> [RECORDS]:

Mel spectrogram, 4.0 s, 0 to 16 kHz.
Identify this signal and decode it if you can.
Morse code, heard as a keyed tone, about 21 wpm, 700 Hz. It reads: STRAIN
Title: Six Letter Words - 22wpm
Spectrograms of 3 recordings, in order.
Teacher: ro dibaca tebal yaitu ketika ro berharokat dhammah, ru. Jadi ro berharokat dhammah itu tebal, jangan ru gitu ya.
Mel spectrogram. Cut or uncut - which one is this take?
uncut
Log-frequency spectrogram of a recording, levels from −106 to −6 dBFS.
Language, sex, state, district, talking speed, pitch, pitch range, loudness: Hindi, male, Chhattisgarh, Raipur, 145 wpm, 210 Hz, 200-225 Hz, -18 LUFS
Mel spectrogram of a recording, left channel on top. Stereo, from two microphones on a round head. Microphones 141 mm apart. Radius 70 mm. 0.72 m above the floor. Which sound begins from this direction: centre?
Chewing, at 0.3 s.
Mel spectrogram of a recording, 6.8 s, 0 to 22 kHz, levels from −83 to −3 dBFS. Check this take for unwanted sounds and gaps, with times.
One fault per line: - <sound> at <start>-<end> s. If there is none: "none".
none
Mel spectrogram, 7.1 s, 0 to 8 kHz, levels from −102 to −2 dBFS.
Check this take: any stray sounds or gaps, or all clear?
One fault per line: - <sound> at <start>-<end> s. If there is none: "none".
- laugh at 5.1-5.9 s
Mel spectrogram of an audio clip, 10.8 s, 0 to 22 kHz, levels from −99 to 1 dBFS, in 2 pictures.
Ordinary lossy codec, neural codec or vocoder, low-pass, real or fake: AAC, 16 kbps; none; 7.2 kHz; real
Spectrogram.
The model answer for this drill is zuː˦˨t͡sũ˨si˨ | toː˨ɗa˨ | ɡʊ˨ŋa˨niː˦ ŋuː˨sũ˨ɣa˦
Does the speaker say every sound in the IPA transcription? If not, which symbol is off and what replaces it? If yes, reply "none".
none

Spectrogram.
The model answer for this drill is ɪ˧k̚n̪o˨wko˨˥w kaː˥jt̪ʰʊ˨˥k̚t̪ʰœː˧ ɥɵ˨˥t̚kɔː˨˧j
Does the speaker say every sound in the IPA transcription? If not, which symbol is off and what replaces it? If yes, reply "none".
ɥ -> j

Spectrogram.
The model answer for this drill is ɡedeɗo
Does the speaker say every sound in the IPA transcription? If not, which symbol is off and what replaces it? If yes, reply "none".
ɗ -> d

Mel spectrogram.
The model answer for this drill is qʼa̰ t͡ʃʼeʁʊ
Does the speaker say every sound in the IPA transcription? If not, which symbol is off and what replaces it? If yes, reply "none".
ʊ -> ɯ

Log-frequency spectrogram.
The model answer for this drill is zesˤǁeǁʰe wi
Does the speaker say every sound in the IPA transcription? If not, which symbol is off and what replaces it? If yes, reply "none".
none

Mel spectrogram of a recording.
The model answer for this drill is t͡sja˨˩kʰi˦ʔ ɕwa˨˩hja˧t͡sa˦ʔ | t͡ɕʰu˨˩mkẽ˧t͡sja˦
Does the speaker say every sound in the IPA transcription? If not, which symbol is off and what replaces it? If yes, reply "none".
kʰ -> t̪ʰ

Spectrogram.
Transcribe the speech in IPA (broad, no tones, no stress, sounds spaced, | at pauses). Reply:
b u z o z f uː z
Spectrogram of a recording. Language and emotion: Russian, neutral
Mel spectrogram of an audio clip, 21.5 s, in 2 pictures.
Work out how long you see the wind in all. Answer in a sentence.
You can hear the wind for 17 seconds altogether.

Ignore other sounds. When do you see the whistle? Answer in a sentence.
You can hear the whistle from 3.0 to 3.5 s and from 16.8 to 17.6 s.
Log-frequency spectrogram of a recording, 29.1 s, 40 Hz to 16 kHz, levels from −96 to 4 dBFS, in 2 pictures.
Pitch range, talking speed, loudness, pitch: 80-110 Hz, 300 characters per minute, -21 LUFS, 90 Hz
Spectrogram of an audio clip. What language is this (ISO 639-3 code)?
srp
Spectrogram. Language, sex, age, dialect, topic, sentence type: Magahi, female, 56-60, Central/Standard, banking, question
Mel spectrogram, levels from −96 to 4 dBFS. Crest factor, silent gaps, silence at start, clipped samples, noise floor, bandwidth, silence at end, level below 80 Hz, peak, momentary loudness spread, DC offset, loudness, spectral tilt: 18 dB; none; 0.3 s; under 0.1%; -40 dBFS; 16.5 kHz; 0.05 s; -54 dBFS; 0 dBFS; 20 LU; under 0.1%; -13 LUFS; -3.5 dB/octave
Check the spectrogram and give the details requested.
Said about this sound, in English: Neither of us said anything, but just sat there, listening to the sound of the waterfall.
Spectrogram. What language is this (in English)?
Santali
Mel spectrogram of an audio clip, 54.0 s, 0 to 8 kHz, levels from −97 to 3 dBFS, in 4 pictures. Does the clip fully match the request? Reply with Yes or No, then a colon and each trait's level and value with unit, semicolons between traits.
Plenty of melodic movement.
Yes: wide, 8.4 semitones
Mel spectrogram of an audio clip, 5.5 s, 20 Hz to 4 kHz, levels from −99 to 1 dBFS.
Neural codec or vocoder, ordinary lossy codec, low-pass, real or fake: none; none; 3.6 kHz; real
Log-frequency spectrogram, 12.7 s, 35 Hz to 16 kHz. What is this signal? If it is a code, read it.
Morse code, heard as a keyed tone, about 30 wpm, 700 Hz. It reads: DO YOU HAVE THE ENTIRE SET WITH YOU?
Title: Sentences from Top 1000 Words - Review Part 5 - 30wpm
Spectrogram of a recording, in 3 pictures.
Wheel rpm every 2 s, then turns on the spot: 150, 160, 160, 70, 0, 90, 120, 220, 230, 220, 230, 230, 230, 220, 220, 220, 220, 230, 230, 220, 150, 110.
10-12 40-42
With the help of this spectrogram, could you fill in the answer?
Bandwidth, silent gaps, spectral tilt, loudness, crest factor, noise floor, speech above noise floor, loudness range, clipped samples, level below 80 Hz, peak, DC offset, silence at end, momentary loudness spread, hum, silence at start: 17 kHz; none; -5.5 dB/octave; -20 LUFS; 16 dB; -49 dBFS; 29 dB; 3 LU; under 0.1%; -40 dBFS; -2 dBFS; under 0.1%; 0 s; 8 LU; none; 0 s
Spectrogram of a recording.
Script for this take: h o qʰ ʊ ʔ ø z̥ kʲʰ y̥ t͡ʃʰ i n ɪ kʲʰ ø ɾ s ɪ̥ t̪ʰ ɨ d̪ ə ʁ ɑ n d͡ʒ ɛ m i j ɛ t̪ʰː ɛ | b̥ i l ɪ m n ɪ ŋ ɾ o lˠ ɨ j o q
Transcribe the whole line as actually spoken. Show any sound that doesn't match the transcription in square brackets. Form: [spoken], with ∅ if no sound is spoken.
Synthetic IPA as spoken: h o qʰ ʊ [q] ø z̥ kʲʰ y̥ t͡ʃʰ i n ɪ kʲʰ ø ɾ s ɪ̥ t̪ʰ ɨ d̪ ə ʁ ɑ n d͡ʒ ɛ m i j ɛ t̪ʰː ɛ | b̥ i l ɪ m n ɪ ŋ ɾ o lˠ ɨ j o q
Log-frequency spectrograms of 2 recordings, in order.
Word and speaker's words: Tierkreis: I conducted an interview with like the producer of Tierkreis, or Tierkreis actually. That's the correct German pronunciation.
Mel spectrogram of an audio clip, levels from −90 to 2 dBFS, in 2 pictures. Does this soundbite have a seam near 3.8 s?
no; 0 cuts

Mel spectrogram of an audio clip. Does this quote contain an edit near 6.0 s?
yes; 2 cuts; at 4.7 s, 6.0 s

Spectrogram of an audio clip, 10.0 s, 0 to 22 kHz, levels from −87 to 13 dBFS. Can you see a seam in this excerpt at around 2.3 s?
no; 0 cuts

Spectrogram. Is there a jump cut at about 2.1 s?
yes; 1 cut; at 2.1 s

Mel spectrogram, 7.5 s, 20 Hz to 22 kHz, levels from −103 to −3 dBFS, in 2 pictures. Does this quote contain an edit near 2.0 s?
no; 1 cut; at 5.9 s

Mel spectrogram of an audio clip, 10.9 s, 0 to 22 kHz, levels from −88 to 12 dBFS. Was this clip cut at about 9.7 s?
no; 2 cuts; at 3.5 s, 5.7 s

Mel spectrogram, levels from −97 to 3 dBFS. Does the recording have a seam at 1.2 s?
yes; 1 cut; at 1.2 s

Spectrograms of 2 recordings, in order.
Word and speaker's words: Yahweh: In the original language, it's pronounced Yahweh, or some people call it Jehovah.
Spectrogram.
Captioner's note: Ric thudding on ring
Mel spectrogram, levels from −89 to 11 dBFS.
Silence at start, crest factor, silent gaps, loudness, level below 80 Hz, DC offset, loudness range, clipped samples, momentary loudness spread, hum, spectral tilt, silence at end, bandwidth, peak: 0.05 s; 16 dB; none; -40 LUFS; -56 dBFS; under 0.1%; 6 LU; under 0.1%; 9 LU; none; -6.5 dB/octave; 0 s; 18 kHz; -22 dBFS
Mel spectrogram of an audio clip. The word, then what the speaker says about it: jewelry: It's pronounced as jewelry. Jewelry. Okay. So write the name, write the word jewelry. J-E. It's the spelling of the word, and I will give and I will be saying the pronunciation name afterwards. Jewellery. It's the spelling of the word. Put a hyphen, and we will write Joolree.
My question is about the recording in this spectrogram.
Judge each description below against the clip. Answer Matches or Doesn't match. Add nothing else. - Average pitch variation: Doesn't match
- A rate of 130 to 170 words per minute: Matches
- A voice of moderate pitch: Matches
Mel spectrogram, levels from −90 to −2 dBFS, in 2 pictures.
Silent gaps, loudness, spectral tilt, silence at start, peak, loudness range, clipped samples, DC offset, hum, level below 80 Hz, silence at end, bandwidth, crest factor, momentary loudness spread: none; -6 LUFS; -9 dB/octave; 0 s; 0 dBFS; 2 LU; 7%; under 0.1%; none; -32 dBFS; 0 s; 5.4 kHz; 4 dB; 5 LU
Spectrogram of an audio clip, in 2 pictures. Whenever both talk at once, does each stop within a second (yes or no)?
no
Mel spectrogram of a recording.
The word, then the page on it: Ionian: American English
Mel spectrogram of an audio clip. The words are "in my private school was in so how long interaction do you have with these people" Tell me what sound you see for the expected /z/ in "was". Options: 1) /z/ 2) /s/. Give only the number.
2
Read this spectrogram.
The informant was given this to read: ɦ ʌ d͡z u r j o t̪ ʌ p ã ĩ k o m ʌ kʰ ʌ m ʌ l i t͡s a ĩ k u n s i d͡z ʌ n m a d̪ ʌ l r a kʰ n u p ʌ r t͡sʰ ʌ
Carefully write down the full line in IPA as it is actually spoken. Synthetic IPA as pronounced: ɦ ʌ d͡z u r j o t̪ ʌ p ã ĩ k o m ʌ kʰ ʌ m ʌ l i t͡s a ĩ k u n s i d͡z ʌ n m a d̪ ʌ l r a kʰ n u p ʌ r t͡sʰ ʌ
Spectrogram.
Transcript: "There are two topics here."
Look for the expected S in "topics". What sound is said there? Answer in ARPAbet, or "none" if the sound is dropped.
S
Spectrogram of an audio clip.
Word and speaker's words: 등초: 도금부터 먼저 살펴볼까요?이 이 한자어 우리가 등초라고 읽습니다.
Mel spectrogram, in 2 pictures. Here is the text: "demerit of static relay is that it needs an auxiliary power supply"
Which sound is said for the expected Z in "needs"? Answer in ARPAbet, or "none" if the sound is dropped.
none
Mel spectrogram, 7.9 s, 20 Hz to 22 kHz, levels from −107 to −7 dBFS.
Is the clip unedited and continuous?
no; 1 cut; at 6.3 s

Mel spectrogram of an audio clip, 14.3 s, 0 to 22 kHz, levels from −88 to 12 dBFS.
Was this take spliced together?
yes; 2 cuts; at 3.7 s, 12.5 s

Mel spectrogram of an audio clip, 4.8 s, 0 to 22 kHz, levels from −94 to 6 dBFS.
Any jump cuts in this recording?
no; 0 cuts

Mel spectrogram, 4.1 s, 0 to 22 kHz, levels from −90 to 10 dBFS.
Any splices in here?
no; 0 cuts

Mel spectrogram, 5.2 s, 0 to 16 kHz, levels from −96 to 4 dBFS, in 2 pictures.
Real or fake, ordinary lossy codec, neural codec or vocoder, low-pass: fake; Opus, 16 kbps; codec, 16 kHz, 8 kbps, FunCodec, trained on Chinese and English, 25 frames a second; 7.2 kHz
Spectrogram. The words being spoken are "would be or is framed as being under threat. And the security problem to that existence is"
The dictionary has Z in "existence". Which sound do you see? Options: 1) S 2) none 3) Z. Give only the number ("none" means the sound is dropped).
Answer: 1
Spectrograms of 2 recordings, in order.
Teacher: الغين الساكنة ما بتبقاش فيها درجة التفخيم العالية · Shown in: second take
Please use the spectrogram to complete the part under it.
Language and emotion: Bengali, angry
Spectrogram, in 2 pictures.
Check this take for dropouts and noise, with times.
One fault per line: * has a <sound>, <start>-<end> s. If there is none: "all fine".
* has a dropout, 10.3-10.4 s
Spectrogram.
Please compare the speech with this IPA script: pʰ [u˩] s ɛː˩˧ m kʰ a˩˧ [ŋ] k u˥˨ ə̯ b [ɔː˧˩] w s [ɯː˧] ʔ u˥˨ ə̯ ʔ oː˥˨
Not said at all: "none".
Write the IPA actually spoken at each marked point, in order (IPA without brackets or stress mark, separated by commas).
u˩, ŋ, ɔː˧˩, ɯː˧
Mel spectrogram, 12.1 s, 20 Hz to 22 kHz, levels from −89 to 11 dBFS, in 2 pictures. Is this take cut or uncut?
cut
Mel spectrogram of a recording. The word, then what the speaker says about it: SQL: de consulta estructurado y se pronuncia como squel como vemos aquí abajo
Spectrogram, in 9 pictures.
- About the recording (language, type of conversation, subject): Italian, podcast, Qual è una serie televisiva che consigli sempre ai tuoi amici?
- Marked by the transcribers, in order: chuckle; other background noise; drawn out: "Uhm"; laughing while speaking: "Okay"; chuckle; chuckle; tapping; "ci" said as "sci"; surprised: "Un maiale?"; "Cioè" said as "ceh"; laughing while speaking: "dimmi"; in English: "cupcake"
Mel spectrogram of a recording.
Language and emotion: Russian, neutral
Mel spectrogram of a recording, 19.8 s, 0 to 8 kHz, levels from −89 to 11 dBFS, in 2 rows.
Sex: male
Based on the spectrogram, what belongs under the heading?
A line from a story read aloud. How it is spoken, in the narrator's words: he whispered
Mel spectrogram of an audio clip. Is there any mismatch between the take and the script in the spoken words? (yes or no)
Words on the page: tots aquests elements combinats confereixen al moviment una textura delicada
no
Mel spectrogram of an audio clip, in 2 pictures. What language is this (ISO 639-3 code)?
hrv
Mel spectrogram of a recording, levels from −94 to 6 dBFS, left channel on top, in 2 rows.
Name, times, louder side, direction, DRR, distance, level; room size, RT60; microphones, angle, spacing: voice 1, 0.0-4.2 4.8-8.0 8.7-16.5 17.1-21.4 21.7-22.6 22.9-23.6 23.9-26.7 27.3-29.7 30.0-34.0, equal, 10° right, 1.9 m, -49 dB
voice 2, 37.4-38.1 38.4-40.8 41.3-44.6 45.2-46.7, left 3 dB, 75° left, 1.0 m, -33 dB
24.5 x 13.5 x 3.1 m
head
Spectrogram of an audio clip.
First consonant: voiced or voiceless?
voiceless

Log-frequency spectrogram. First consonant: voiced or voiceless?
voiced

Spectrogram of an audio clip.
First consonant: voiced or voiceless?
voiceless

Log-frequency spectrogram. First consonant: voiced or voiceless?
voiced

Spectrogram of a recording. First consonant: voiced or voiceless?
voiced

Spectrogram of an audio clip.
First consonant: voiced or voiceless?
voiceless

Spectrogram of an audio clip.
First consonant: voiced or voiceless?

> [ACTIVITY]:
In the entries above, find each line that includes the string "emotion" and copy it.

> [ANSWER BOX]:
Spectrogram of a recording. Language and emotion: Russian, neutral
Language and emotion: Bengali, angry
Language and emotion: Russian, neutral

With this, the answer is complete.